Extracted records:
------------------------

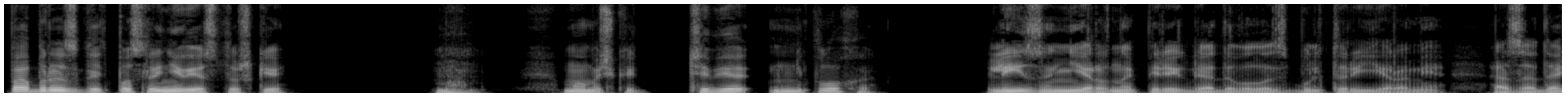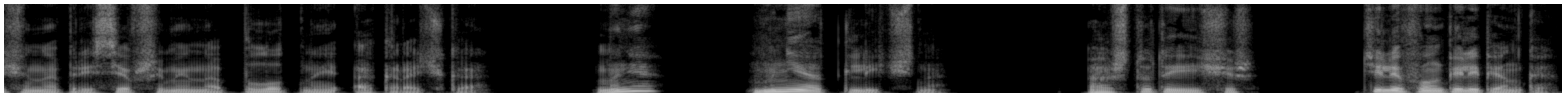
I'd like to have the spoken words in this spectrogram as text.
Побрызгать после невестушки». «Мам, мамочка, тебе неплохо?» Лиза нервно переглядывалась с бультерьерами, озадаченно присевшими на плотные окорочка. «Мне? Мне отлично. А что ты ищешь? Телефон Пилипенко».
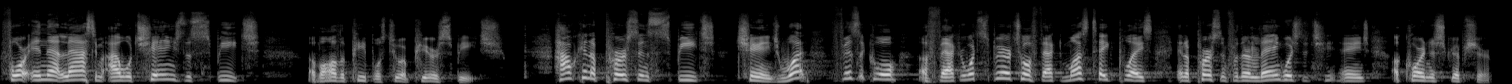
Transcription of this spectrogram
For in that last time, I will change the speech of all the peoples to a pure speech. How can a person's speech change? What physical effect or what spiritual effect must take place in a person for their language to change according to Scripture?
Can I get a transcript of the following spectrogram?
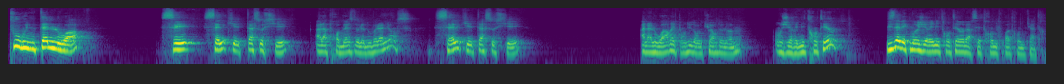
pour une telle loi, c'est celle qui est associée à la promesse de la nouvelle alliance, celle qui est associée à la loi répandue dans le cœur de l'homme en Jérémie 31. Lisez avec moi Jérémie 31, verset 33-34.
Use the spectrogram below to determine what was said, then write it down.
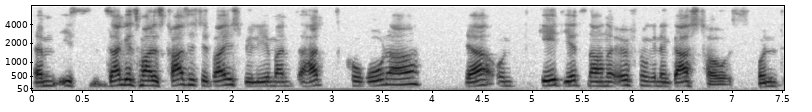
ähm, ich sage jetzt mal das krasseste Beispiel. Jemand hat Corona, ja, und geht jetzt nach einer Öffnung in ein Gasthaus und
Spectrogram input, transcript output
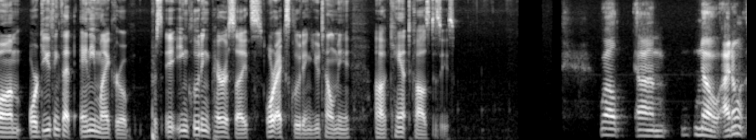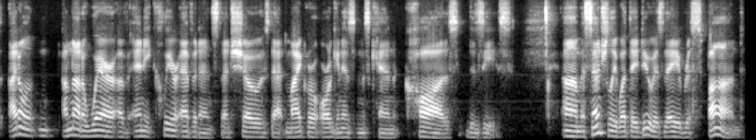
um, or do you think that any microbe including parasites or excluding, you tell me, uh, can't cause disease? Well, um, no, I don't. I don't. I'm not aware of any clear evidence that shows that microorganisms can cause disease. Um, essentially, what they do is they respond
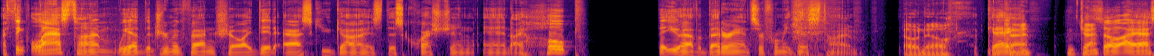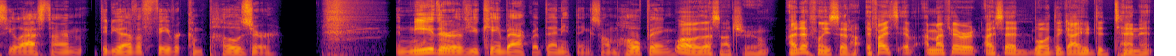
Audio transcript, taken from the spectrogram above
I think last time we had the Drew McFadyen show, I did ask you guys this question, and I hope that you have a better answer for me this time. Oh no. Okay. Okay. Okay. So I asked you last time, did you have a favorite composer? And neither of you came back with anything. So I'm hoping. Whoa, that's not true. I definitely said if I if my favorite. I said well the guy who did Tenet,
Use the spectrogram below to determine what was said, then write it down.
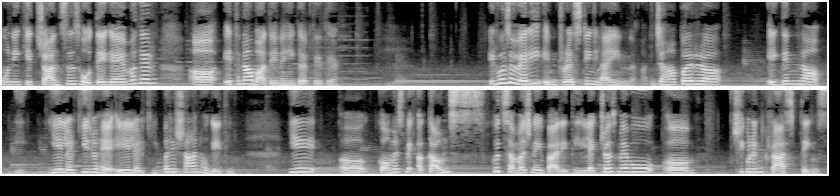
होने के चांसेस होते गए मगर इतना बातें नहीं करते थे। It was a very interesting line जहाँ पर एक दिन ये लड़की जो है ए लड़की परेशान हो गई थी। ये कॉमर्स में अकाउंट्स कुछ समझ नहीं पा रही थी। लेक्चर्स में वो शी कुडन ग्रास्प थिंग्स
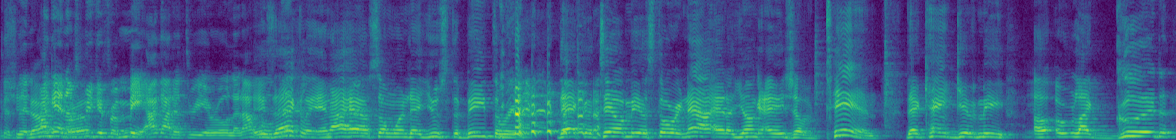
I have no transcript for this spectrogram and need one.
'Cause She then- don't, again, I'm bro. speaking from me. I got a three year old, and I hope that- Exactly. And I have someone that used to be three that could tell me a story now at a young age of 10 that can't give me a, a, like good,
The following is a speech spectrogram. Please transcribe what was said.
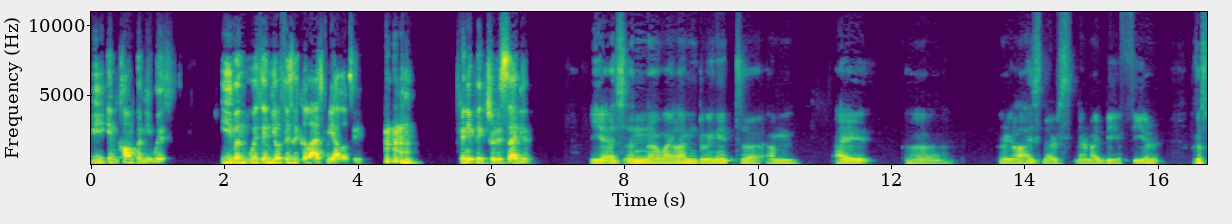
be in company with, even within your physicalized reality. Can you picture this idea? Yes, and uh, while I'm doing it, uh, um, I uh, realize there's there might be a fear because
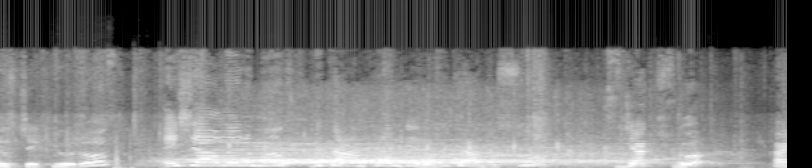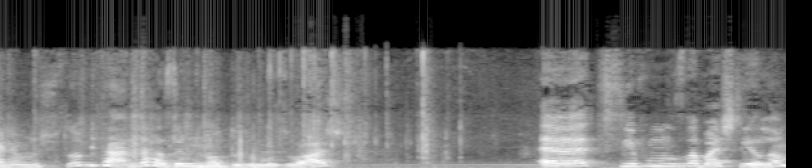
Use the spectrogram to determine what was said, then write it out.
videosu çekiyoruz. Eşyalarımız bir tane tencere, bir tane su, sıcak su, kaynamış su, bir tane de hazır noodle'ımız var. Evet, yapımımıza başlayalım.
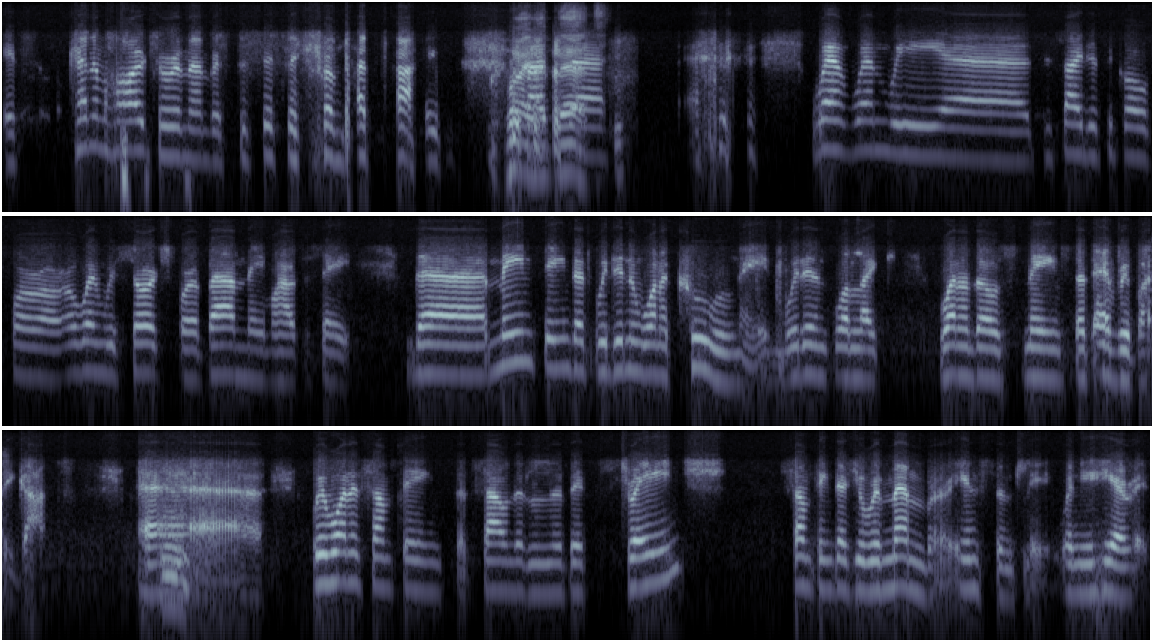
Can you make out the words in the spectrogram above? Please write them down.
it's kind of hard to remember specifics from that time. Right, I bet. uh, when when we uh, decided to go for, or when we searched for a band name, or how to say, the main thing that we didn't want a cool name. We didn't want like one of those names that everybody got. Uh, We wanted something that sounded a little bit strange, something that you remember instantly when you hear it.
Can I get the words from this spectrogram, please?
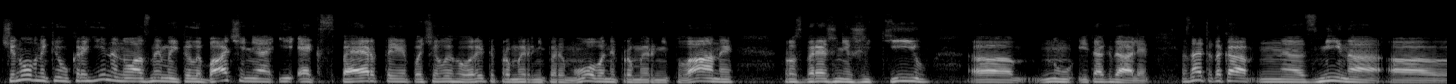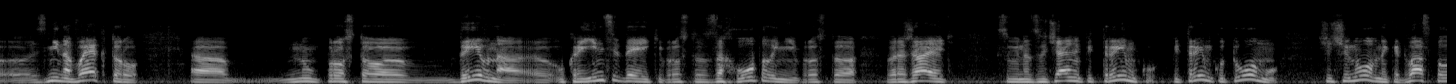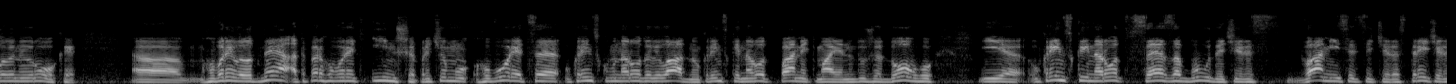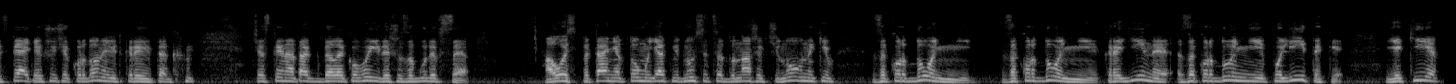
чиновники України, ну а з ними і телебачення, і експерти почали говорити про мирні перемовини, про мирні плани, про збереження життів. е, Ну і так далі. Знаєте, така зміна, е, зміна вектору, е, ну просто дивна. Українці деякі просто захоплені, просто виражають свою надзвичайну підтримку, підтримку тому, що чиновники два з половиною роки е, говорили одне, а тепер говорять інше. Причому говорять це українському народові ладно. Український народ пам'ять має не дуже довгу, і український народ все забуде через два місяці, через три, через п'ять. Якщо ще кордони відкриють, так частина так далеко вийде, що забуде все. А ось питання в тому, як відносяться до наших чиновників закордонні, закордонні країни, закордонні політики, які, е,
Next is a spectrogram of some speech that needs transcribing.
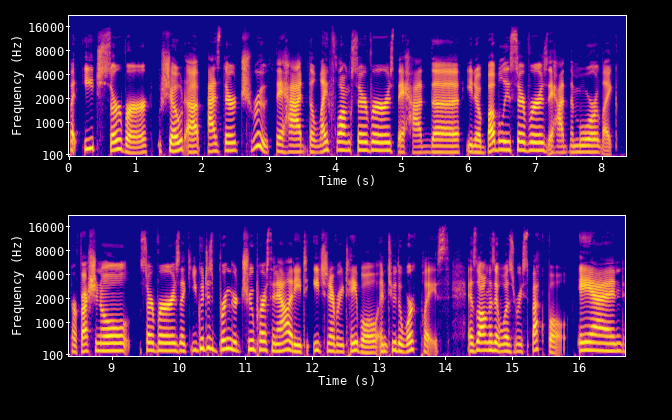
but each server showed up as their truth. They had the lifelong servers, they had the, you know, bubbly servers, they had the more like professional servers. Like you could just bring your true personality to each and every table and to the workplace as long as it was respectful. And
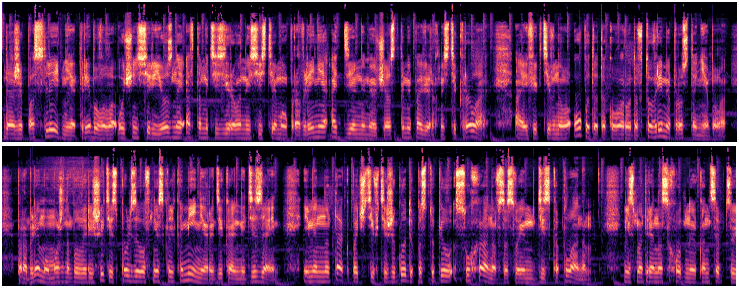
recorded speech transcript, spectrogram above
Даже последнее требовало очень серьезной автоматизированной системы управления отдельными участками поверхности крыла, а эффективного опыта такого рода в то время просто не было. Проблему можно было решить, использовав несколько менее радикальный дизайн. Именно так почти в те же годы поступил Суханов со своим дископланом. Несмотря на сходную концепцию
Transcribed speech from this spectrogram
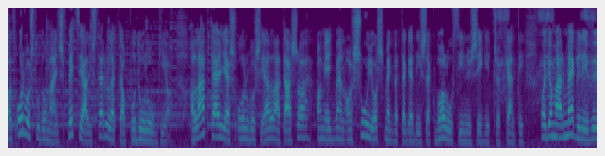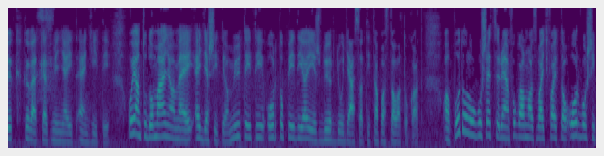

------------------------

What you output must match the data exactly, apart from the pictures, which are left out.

→ **Result of the exercise**
I'd like to have the spoken words in this spectrogram as text.
Побрызгать после невестушки». «Мам, мамочка, тебе неплохо?» Лиза нервно переглядывалась с бультерьерами, озадаченно присевшими на плотные окорочка. «Мне? Мне отлично. А что ты ищешь? Телефон Пилипенко».
Transcription of this spectrogram
For in that last time, I will change the speech of all the peoples to a pure speech. How can a person's speech change? What physical effect or what spiritual effect must take place in a person for their language to change according to Scripture?
Can I get a transcript of the following spectrogram?
pour une telle loi, c'est celle qui est associée à la promesse de la nouvelle alliance, celle qui est associée à la loi répandue dans le cœur de l'homme en Jérémie 31. Lisez avec moi Jérémie 31, verset 33-34.
Use the spectrogram below to determine what was said, then write it down.
ähm, ich sage jetzt mal das krasseste Beispiel. Jemand hat Corona, ja, und geht jetzt nach einer Öffnung in ein Gasthaus und
Spectrogram input, transcript output
um, or do you think that any microbe including parasites or excluding, you tell me, uh, can't cause disease? Well, um, no, I don't. I don't. I'm not aware of any clear evidence that shows that microorganisms can cause disease. Um, essentially, what they do is they respond
Audio transcript, taken from the spectrogram above
I think last time we had the Drew McFadyen show, I did ask you guys this question, and I hope that you have a better answer for me this time. Oh no. Okay. Okay. Okay. So I asked you last time, did you have a favorite composer? And neither of you came back with anything. So I'm hoping. Whoa, that's not true. I definitely said if I if my favorite. I said well the guy who did Tenet,
Use the spectrogram below to determine what was said, then write it down.
होने के चांसेस होते गए मगर इतना बातें नहीं करते थे। It was a very interesting line जहाँ पर एक दिन ये लड़की जो है ए लड़की परेशान हो गई थी। ये कॉमर्स में अकाउंट्स कुछ समझ नहीं पा रही थी। लेक्चर्स में वो शी कुडन ग्रास्प थिंग्स
I have no transcript for this spectrogram and need one.
'Cause She then- don't, again, I'm bro. speaking from me. I got a three year old, and I hope that- Exactly. And I have someone that used to be three that could tell me a story now at a young age of 10 that can't give me a, a, like good,
The following is a speech spectrogram. Please transcribe what was said.
be in company with, even within your physicalized reality. Can you picture this idea? Yes, and uh, while I'm doing it, uh, um, I uh, realize there's there might be a fear because
Use the spectrogram to determine what was said, then write it out.
videosu çekiyoruz. Eşyalarımız bir tane tencere, bir tane su, sıcak su, kaynamış su, bir tane de hazır noodle'ımız var. Evet, yapımımıza başlayalım.
Can you make out the words in the spectrogram above? Please write them down.
it's kind of hard to remember specifics from that time. Right, I bet. uh, when when we uh, decided to go for, or when we searched for a band name, or how to say, the main thing that we didn't want a cool name. We didn't want like one of those names that everybody got. Uh, We wanted something that sounded a little bit strange, something that you remember instantly when you hear it.
Can I get the words from this spectrogram, please?
чиновники України, ну а з ними і телебачення, і експерти почали говорити про мирні перемовини, про мирні плани, про збереження життів. е, Ну і так далі. Знаєте, така зміна, е, зміна вектору, е, ну просто дивна. Українці деякі просто захоплені, просто виражають свою надзвичайну підтримку, підтримку тому, що чиновники два з половиною роки е, говорили одне, а тепер говорять інше. Причому говорять це українському народові ладно. Український народ пам'ять має не дуже довгу, і український народ все забуде через два місяці, через три, через п'ять. Якщо ще кордони відкриють, так частина так далеко вийде, що забуде все. А ось питання в тому, як відносяться до наших чиновників закордонні, закордонні країни, закордонні політики, які, е,
Next is a spectrogram of some speech that needs transcribing.
but each server showed up as their truth. They had the lifelong servers, they had the, you know, bubbly servers, they had the more like professional servers. Like you could just bring your true personality to each and every table and to the workplace as long as it was respectful. And
recorded speech transcript, spectrogram above
Даже последнее требовало очень серьезной автоматизированной системы управления отдельными участками поверхности крыла, а эффективного опыта такого рода в то время просто не было. Проблему можно было решить, использовав несколько менее радикальный дизайн. Именно так почти в те же годы поступил Суханов со своим дископланом. Несмотря на сходную концепцию
Transcribed speech from this spectrogram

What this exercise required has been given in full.